An adjudication of the defendant's intent in May, 1899, upon a plea of not guilty, by a judgment of conviction, might render the fact res judicata and the judgment admissible upon that ground (Winnipiseogee etc. Co. v. Laconia, 68 N.H. 284); and it may be that, upon judgment of conviction upon a plea of nolo contendere, the facts charged in the indictment would also become res judicata between the same parties so as to be proved by the judgment (State v. Collins, 68 N.H. 299, 302), though the question is at least debatable. The present case, however, presents no opportunity for determining whether the conclusion in Philpot v. State can be sustained upon the latter ground, or of considering either question. The plea of nolo can be sustained as evidence in this case only upon the ground that it was an unlimited admission of the facts charged in the indictment. The investigation shows that, contrary to the apparent assumption in Philpot v. State, such is not the effect or meaning of the plea. That decision, therefore, cannot be now followed.
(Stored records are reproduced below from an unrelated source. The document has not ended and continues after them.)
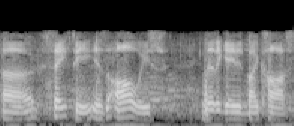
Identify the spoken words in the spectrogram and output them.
uh, safety is always mitigated by cost.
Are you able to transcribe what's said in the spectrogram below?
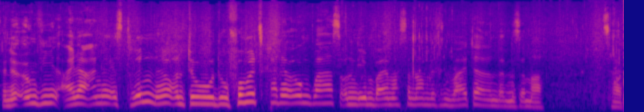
Wenn du irgendwie eine Angel ist drin ne, und du, du fummelst gerade irgendwas und nebenbei machst du noch ein bisschen weiter und dann ist immer zack.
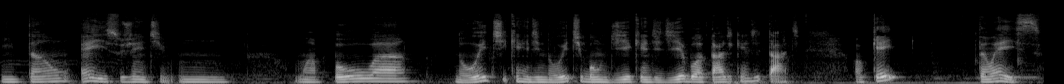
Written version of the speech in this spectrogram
Então é isso, gente. Um, uma boa noite, quem é de noite, bom dia, quem é de dia, boa tarde, quem é de tarde, ok? Então é isso.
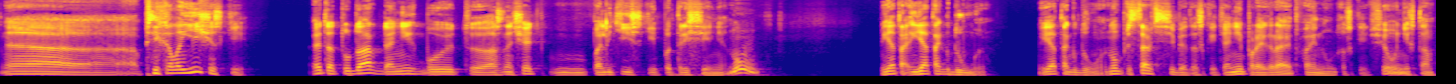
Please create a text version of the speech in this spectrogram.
э, психологически этот удар для них будет означать политические потрясения. Ну, я так, я так думаю. Я так думаю. Ну, представьте себе, так сказать, они проиграют войну, так сказать. Все у них там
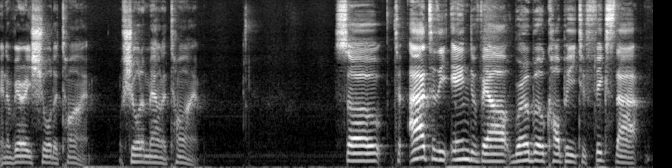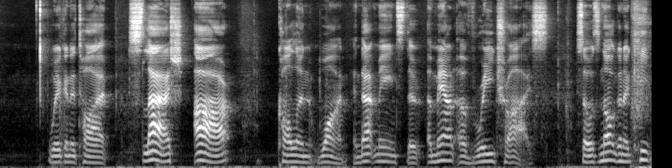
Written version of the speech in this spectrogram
in a very short time, short amount of time. So to add to the end of our robocopy to fix that, we're going to type slash r colon 1 and that means the amount of retries. So it's not gonna keep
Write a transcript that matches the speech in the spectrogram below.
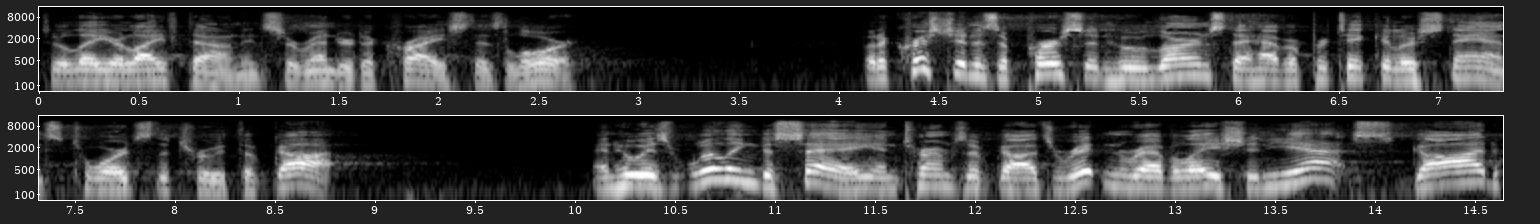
to lay your life down and surrender to Christ as Lord. But a Christian is a person who learns to have a particular stance towards the truth of God. And who is willing to say, in terms of God's written revelation, yes, God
The error vitiates the verdict, for the evidence had a plain tendency to prejudice the defendant; and although the remaining evidence has been found sufficient to authorize a finding of an intent to sell, such fact is neither conceded nor conclusively proved by the other evidence in the case. Cutler v. Railroad, 69 N.H. 641, 642. The verdict therefore must be set aside.
The first two exceptions considered are overruled; the third is sustained.
Verdict set aside.